For Kora’s team to implement the sprint results, we first worked on creating individual messaging priorities - which messages were important for each team member. The team then voted and we arranged the messaging priorities into three KPI-based roadmaps: Strategic, Tactical, and General.
The last of these was to be used as Kora’s main messaging roadmap, setting the stage for the main social media messaging milestones within the framework.
Final delivery: Messaging roadmap
Each exercise Kora’s team performed during the sprint was designed to lead them towards the final deliverable - a social media messaging framework. The framework itself is nothing extraordinary - it’s a basic monthly Google Sheets calendar spreadsheet with extra input fields.
At the same time, it is quite extraordinary, because you get to see how all of this heavy lifting is translated into clear action points on a schedule. The entire content structure is decided by the team: social media channels, milestones for messaging, special events, and monthly priorities.
All this information was provided by Kora’s team during the sprint process. Our task was to help make sense of it, and put it together in a unified messaging framework. Our role was, after all, that of sprint facilitators. It was paramount that the team does all the heavy lifting.
The results were nearly instantaneous - the mission and vision statements started to appear in all of Koras communication briefs and documents. All statements the team adopted were the results of multiple discussions, reiterations and adjustments. They rang true because they were tested time and time again.
A few weeks later, Kora defined their brand slogan, a public expression of all the thinking they put into the design sprint: We Can Save the World.
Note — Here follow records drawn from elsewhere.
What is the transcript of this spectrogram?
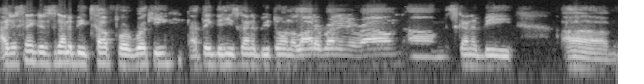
I just think it's going to be tough for a rookie. I think that he's going to be doing a lot of running around. Um, it's going to be um,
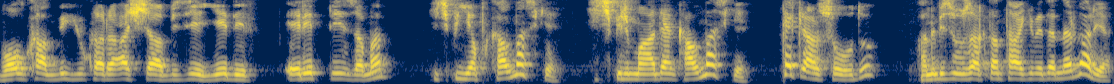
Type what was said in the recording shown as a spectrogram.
Volkan bir yukarı aşağı bizi yedi, erittiği zaman hiçbir yapı kalmaz ki. Hiçbir maden kalmaz ki. Tekrar soğudu. Hani bizi uzaktan takip edenler var ya.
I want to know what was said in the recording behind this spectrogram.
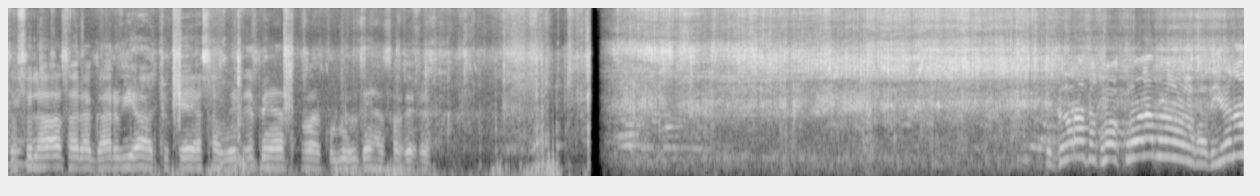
तो फ़िलहाल सारा घर भी आ चुके हैं ऐसा मिले पे हैं तो को मिलते हैं सवेरे। गारा तो थोड़ा करोड़ा बनाना ये ना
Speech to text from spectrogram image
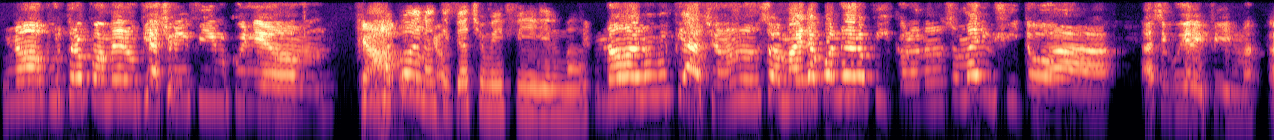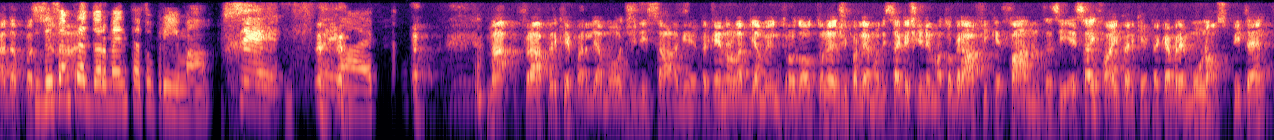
No, purtroppo a me non piacciono i film, quindi... um, Ma come non cazzo. ti piacciono i film? No, non mi piacciono, non so, ma è da quando ero piccolo, non sono mai riuscito a, a seguire i film. Ad Ti sei sempre addormentato prima. Sì, sì. Ah, ecco. Ma Fra, perché parliamo oggi di saghe? Perché non l'abbiamo introdotto. Noi oggi parliamo di saghe cinematografiche, fantasy e sci-fi perché? Perché avremo un ospite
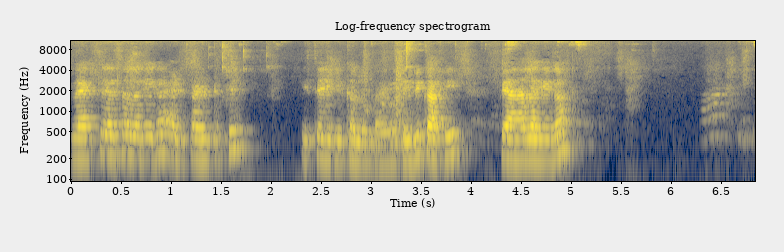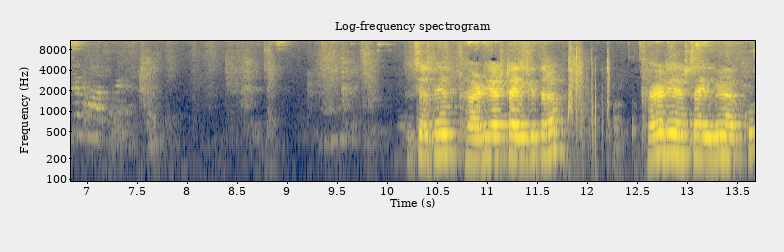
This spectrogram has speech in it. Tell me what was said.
बैक से ऐसा लगेगा एंड फ्रंट से इस तरीके का लुक आएगा। तो ये भी काफ़ी प्यारा लगेगा। तो चलते हैं थर्ड हेयर स्टाइल की तरफ़। थर्ड हेयर स्टाइल में आपको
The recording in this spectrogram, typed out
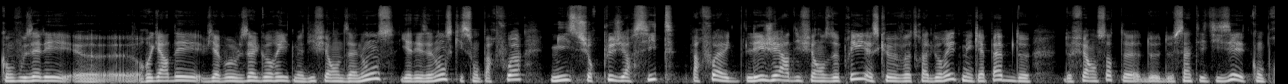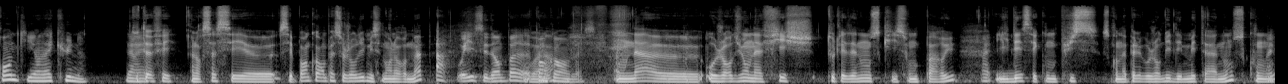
quand vous allez euh, regarder via vos algorithmes différentes annonces, il y a des annonces qui sont parfois mises sur plusieurs sites, parfois avec légère différence de prix. Est-ce que votre algorithme est capable de, faire en sorte de, de synthétiser et de comprendre qu'il n'y en a qu'une? Derrière. Tout à fait. Alors ça c'est euh, c'est pas encore en place aujourd'hui, mais c'est dans la roadmap. Ah oui, c'est dans pas, voilà. pas encore en place. On a euh, aujourd'hui on affiche toutes les annonces qui sont parues. Ouais. L'idée c'est qu'on puisse ce qu'on appelle aujourd'hui des méta-annonces, qu'on ouais.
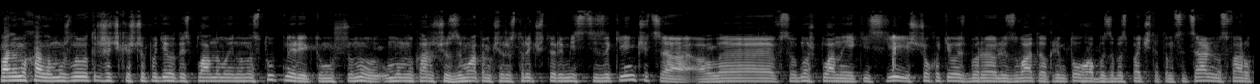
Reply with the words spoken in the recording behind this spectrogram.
Пане Михайло, можливо, трішечки ще поділитись планами і на наступний рік, тому що, ну, умовно кажучи, зима там через 3-4 місяці закінчиться, але все одно ж плани якісь є. І що хотілося б реалізувати, окрім того, аби забезпечити там соціальну сферу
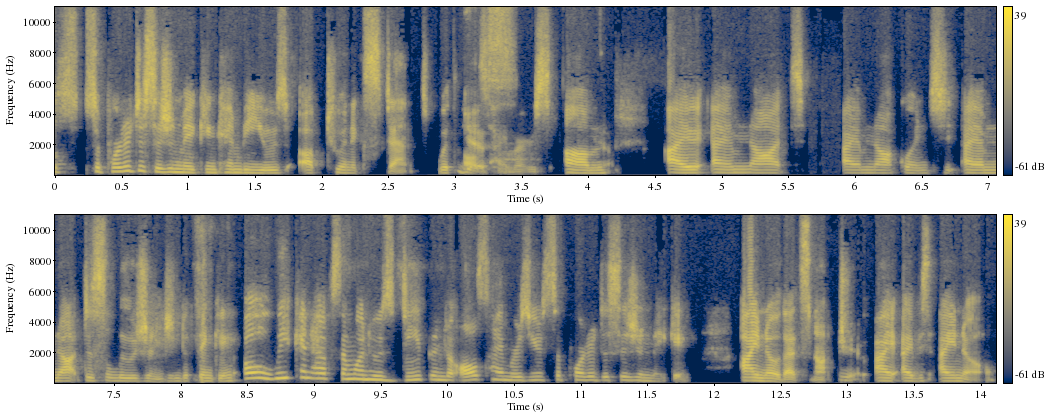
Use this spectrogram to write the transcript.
supported decision making can be used up to an extent with yes. Alzheimer's. Um, yeah. I, I am not I am not going to, I am not disillusioned into thinking, oh, we can have someone who's deep into Alzheimer's use supported decision making. I know that's not true. I I, I know,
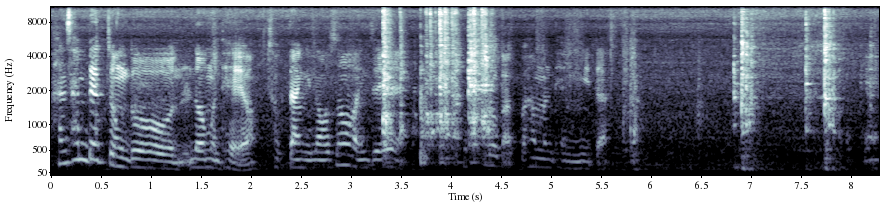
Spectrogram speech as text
한 300 정도 넣으면 돼요. 적당히 넣어서 이제 풀어갖고 하면 됩니다. 이렇게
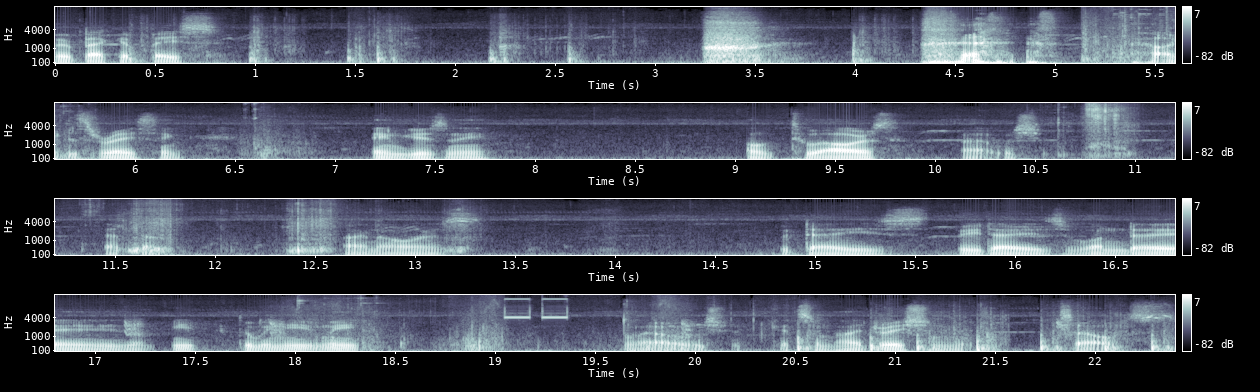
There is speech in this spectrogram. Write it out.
We're back at base. Heart is racing. Game gives me oh two hours. Uh, we should get them nine hours. Two days, three days, one day. Meat? Do we need meat? Well, we should get some hydration ourselves.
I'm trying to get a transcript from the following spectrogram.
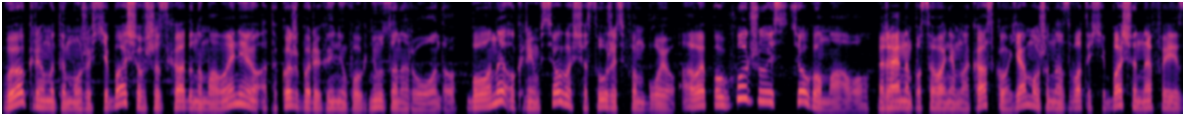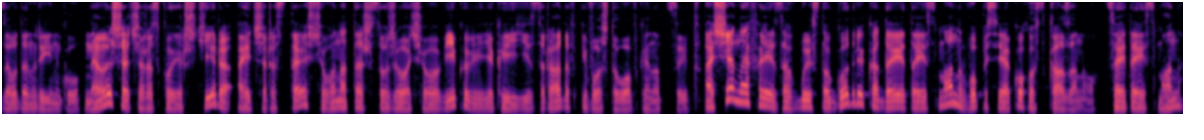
Виокремити можу хіба що вже згадану Маленію, а також берегиню вогню за Наруондо, бо вони, окрім всього, ще служать фембою, але погоджуюсь, цього мало. Реальним посиланням на казку я можу назвати хіба що Нефеї за один рінгу, не лише через колір шкіри, а й через те, що вона теж служила чоловікові, який її зрадив і влаштував геноцид. А ще Нефеї за вбивство Годріка дає талісман, в описі якого сказано: цей талісман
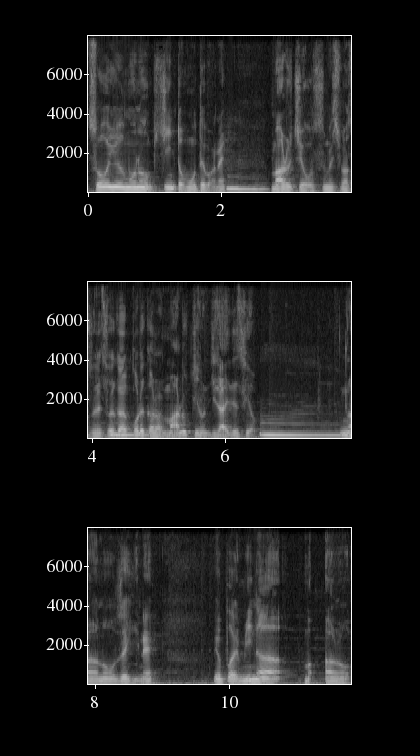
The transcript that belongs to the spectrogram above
そういうものをきちんと持てばね、うん。マルチをお勧めしますね。それからこれからマルチの時代ですよ、うん。あのぜひねやっぱりみんな、ま、あの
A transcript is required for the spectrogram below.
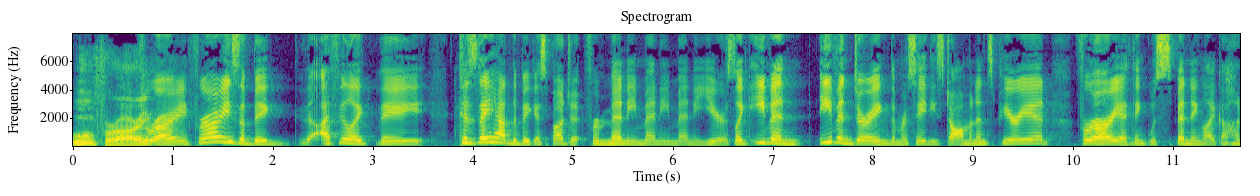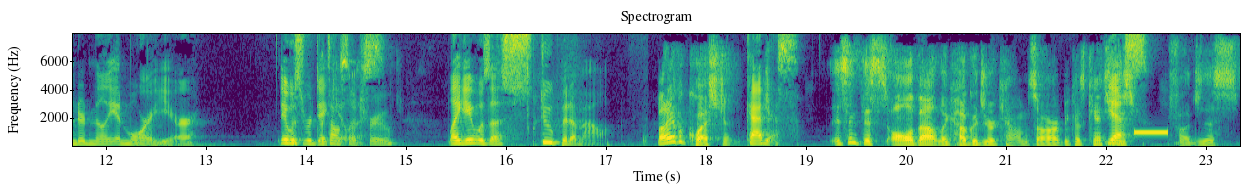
Ooh, Ferrari. Ferrari. Ferrari's a big. I feel like they because they had the biggest budget for many, many, many years. Like even even during the Mercedes dominance period, Ferrari I think was spending like a hundred million more a year. It was ridiculous. That's ridiculous. also true. Like it was a stupid amount. But I have a question. Okay. Yes. Isn't this all about like how good your accountants are? Because can't you Yes. just fudge this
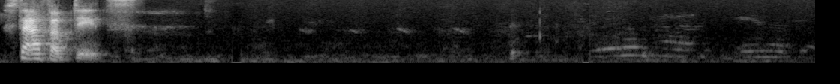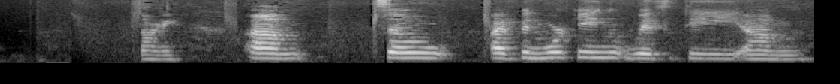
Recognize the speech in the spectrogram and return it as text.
staff updates. Sorry. Um, so I've been working with the um,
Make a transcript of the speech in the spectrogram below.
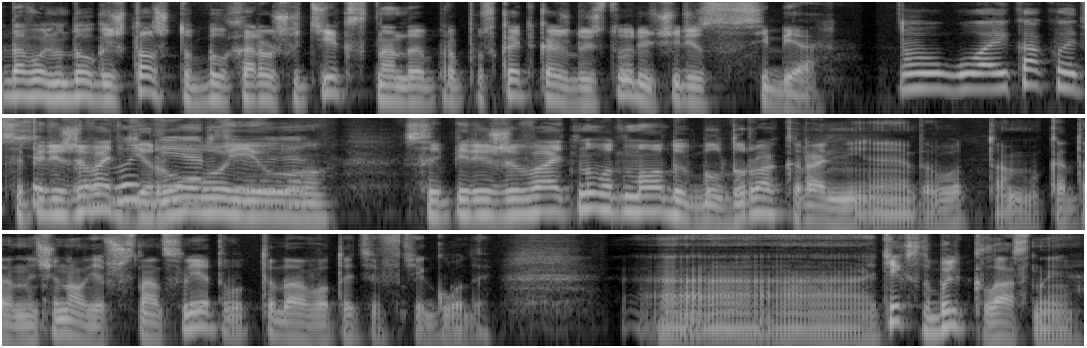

The job of a design sprint is to provide teams with a framework for expressing, creating and testing their ideas.
We often fall into a trap of believing that our ideas are not good enough. And that’s simply not true. Our ideas are great. Our ideas are worthy. We are worthy. Worthy of being listened to and heard. And that is, in our view, is the real underlying long term goal of design sprints: to lay the foundations for a work culture of mutual respect, beyond the material objectives of any given brainstorm.
We started the sprint with the mere objective of creating a messaging framework. What the team produced, however, was something we didn't even know we needed - a solid foundation for a brand strategy.
Working with Kora’s team was a genuine delight. We pride ourselves for choosing our clients and we could not have chosen a better company for reflecting our design sprint process. We would heartily like to thank Gilad, Eldars Jamie and Jonathan for being our ideal clients. Thank you ; )